* _EXERCISE INSTRUCTIONS_
Take the entries below and print, exactly, the stretch from the line containing "Could you help" through the line containing "Run speech recognition", both included.
——
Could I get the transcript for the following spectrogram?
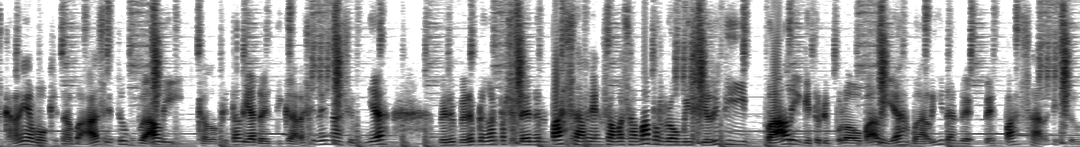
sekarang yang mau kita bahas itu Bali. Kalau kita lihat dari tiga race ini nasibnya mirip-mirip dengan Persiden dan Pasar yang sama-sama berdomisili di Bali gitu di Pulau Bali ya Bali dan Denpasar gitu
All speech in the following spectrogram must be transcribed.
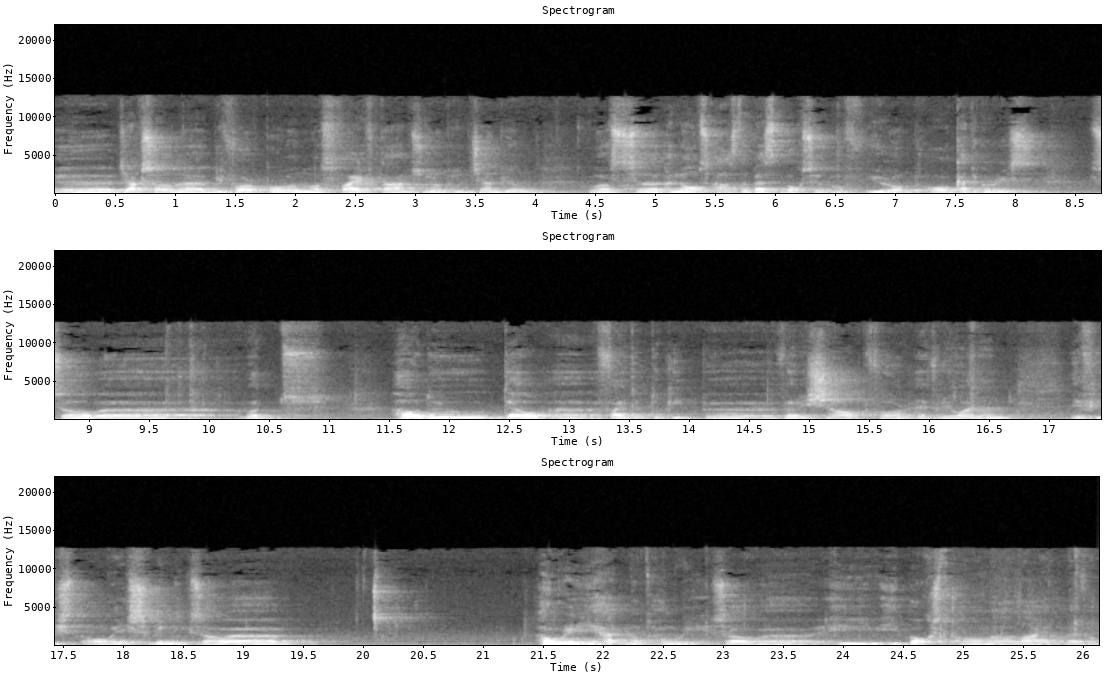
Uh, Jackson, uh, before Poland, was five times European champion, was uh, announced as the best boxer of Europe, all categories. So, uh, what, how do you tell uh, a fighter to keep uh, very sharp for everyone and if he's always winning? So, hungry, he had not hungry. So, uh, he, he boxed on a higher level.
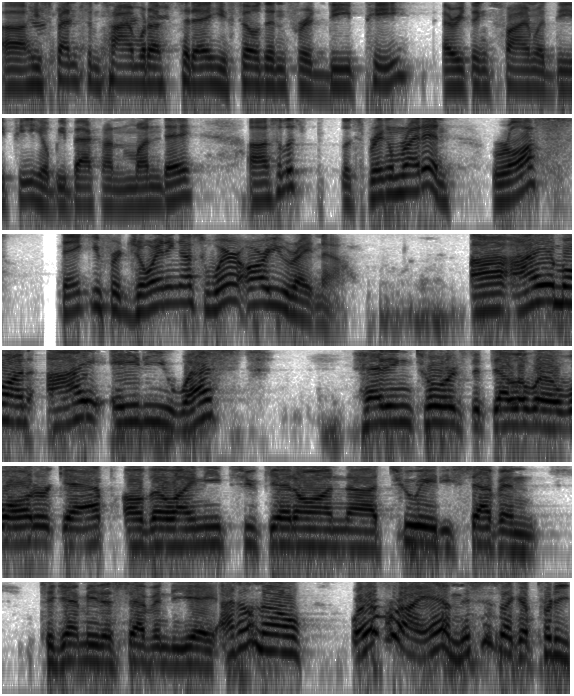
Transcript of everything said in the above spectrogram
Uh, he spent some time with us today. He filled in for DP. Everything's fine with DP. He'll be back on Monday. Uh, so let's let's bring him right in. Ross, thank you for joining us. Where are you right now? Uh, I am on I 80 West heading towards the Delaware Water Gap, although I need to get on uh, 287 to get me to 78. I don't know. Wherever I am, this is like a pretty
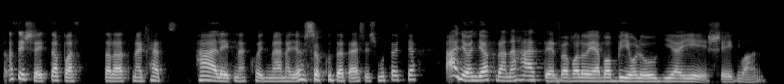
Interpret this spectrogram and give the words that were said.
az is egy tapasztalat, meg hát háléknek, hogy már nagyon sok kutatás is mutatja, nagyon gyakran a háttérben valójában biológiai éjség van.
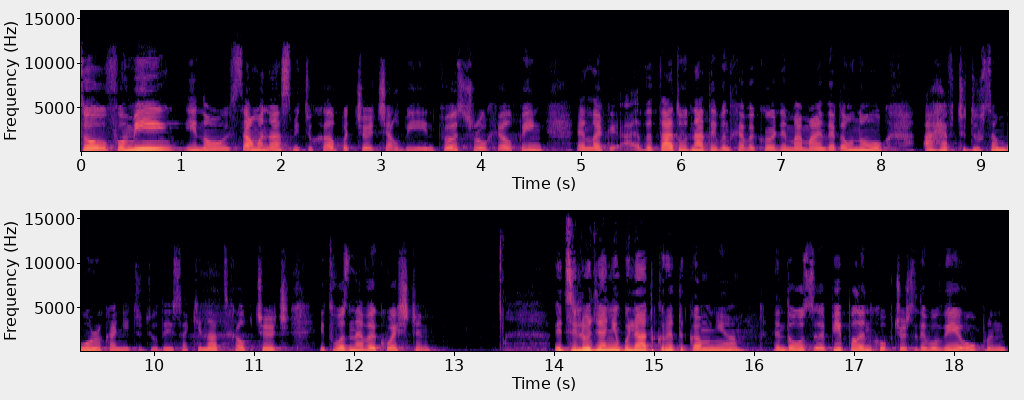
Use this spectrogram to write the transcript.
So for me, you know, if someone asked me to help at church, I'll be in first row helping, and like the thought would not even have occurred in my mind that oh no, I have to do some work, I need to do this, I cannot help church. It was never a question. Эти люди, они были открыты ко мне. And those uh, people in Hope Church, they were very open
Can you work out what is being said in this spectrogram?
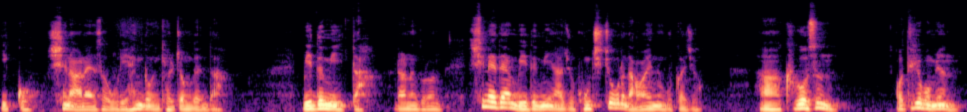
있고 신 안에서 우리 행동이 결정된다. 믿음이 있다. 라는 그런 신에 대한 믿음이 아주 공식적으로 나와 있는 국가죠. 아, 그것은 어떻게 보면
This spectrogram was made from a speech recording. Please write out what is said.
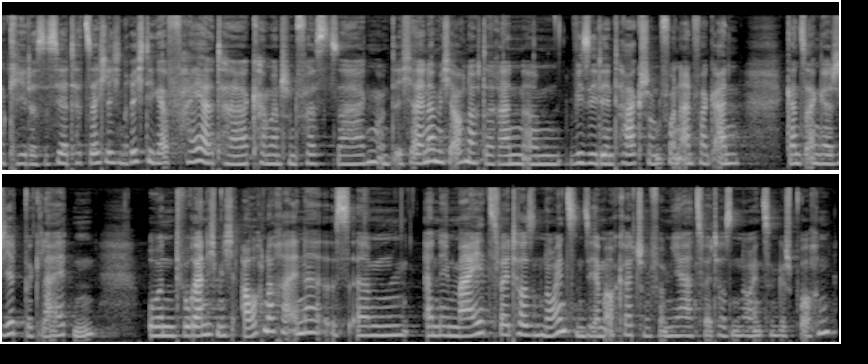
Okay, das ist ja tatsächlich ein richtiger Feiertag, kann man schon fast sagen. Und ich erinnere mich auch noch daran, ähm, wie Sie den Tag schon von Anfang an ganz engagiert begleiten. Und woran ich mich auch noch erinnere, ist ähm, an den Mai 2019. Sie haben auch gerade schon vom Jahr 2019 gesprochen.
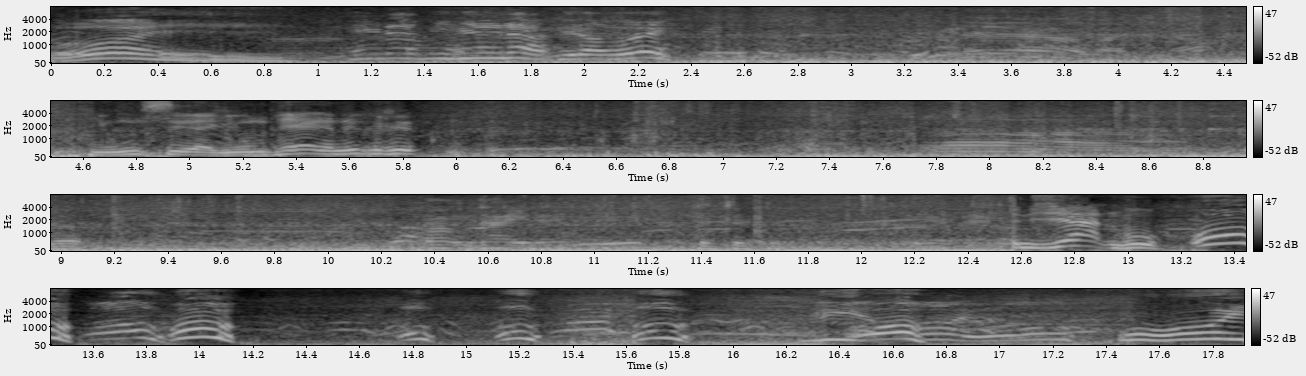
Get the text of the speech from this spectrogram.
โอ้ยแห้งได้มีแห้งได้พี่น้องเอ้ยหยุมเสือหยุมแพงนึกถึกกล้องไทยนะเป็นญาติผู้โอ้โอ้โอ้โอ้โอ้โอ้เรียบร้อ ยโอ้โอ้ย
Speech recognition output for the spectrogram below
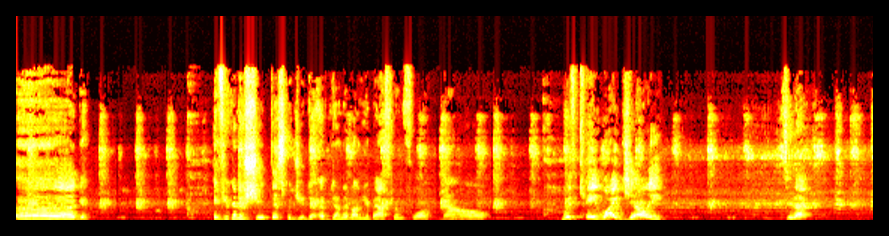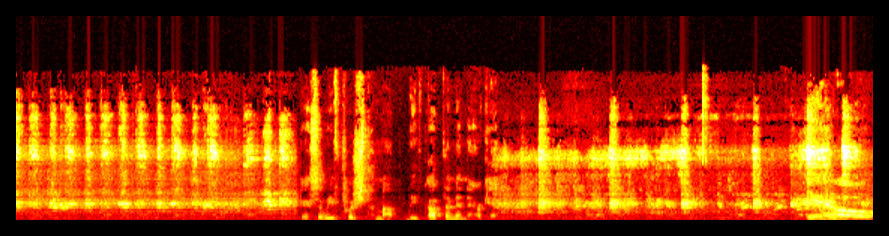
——
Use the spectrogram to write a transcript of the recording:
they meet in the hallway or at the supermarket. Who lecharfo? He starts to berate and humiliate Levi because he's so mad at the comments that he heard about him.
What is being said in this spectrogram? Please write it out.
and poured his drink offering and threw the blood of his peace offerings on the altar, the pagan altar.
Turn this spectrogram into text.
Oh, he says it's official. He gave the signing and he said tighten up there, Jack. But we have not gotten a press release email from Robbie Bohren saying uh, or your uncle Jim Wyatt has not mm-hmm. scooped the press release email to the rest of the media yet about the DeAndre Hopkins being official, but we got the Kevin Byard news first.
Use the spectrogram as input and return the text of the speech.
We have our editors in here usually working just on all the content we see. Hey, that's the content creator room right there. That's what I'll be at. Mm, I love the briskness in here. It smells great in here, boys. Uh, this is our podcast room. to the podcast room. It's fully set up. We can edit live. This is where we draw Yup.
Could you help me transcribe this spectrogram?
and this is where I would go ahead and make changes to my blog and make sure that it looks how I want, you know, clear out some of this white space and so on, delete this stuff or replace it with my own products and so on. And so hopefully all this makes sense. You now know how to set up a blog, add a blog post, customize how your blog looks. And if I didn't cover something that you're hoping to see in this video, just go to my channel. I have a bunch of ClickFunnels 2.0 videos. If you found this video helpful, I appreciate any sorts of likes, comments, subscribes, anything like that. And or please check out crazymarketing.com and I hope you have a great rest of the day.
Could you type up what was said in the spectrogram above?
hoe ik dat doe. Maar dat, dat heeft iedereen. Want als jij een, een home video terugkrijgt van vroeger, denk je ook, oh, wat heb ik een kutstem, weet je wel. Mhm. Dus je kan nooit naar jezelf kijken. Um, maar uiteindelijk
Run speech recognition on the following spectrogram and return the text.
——
* _YOUR RESPONSE_
Could you help me transcribe this spectrogram?
and this is where I would go ahead and make changes to my blog and make sure that it looks how I want, you know, clear out some of this white space and so on, delete this stuff or replace it with my own products and so on. And so hopefully all this makes sense. You now know how to set up a blog, add a blog post, customize how your blog looks. And if I didn't cover something that you're hoping to see in this video, just go to my channel. I have a bunch of ClickFunnels 2.0 videos. If you found this video helpful, I appreciate any sorts of likes, comments, subscribes, anything like that. And or please check out crazymarketing.com and I hope you have a great rest of the day.
Could you type up what was said in the spectrogram above?
hoe ik dat doe. Maar dat, dat heeft iedereen. Want als jij een, een home video terugkrijgt van vroeger, denk je ook, oh, wat heb ik een kutstem, weet je wel. Mhm. Dus je kan nooit naar jezelf kijken. Um, maar uiteindelijk
Run speech recognition on the following spectrogram and return the text.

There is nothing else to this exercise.